Seamus O’Rourke “impressed me more than any man I’ve ever interviewed”

If Seamus O’Rourke is ever in the market for a PR agent, then he can do no better than David Walsh who, after decades of interviewing some of the world’s top sporting stars, described an interview with the Carrigallen playwright as the most precious he had ever conducted.

If Seamus O’Rourke is ever in the market for a PR agent, then he can do no better than David Walsh who, after decades of interviewing some of the world’s top sporting stars, described an interview with the Carrigallen playwright as the most precious he had ever conducted.

“I’ve always said Seamus O’Rourke,” David recalled, “that man impressed me more than any man I’ve ever interviewed, just as a human being in terms of talent. When he recited ‘Druminchin Hills’ for me, that was the only time in my journalistic life that I felt the hairs on the back of my neck standing. I could recite that poem for you now,” claimed David and recite he did, his voice changing without him knowing it to imitate O’Rourke’s own superb story-telling tone!

Lie down flat you Druminchin Hills

For there’s damn-all for you to see

And there’s no one looks at your rushy sides

Or your mossy bottom down at Kelly’s Drain

And what sod you have can go to sleep

For hungry sheep would rather wait to die

“I just thought it was the greatest statement of love of homeland that I’ve ever come across because it was so unsentimental, it was so grim but to me it was an archetypical Leitrim statement, it may not be much but you’re all I’ve got.

“It wasn’t like he was claiming his homeland was anything special, almost the opposite, but it was an acceptance that life may not be perfect but you know what, your life is all you’ve got, you can’t have another one, what you have is what you have.

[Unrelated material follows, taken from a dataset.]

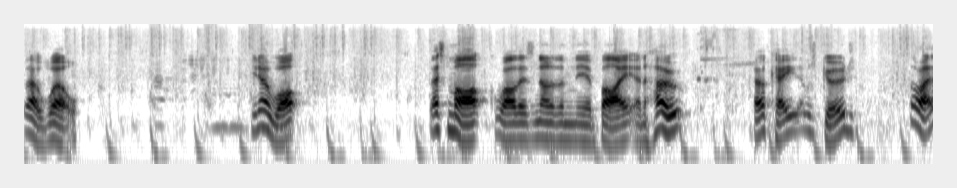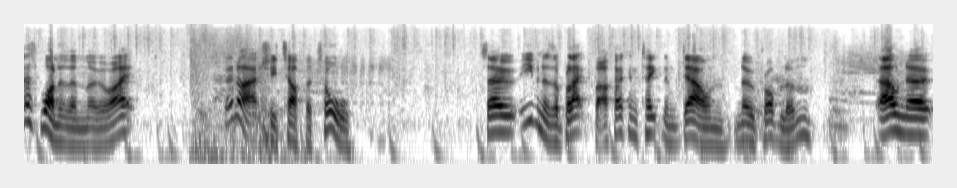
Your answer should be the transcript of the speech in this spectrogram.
Oh, well. You know what? Let's mark while there's none of them nearby and hope... Okay, that was good. Alright, that's one of them, alright. They're not actually tough at all. So even as a black buck, I can take them down, no problem. Oh no!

“The first verse is quite grim, but great grim, but the second verse is completely different ‘Aye and I’ll sit beside you now and sing songs of times gone by when young men made hay with the fork and drank tae from a bottle and hid their joy in your drawkey camouflage’.

“That poem really comes across as an astonishing statement of love of homeland, it is worth something. I’m delighted that Seamus has become respected over the years. There was a teacher who used to tell Seamus he was stupid, it is really hard to believe.”

It is understandable that O’Rourke’s poem made such an impression as David’s recollection of Druminchin Hills was forged during the celebrations of Leitrim’s 1994 Connacht Championship triumph, celebrations that spilled across the border from Carrigallen into a Cavan town.

As the celebrations carried on late into the night, David describes the impact after O’Rourke was asked to recite Druminchin Hills - “When Seamus recited that, everybody got really emotional because it is such a powerful poem and that was the end of the night because there was nowhere to go after that, because everyone felt almost emotionally drained.

“A great day had ended perfectly, not raucously but perfectly, almost solemnly but totally spiritually and Seamus could achieve it,” said David, displaying a rhythm and poetry of his own.

“I’ve never been in the presence of a fellow I’ve thought had so much talent and so much soul. You can go interview all the Wayne Rooneys you like, all the Brian O’Driscolls, all the top people in sport and not one of them has had the impact that Seamus O’Rourke has had on me.

“And I’ve always said the only time the hair stood on the back of my neck was when Seamus recited Druminchin Hills, what ability this man has.”

Even such an amazing story has a post-script as David rang up Seamus some days later to clarify some of the wording of Druminchin Hills - “I said could you just ask Seamus how you spell drawkey. And I can hear her voice saying ‘Seamus how do you spell drawkey’ and then he says this ‘how would I know’ because he never wrote it, he literally made it up in his head and remembered it.

“What talent is that? It is an old tradition but what a talent. That made it all the more precious for me. It is really sad, that is almost 20 years ago, that was the interview for me. It happened so long ago, a totally extraordinary man told me an extraordinary story about growing up in Leitrim.

“Seamus told a wonderful story of what he said was a failed career, this kid who was Leitrim footballer of the year at U-12, U-14, U-16, winning every game because he was such a dominant player.

“Then he started playing in the Fr Manning Cup for Leitrim and suddenly he starts losing games and he comes home and says to his father what’s gone wrong, I’m losing now and his father said ‘son you’re now playing for Leitrim and you better get used to it, Leitrim lose’ and it crushed him, it really made him think, well that’s it then and what might have been a great career didn’t become a great career.”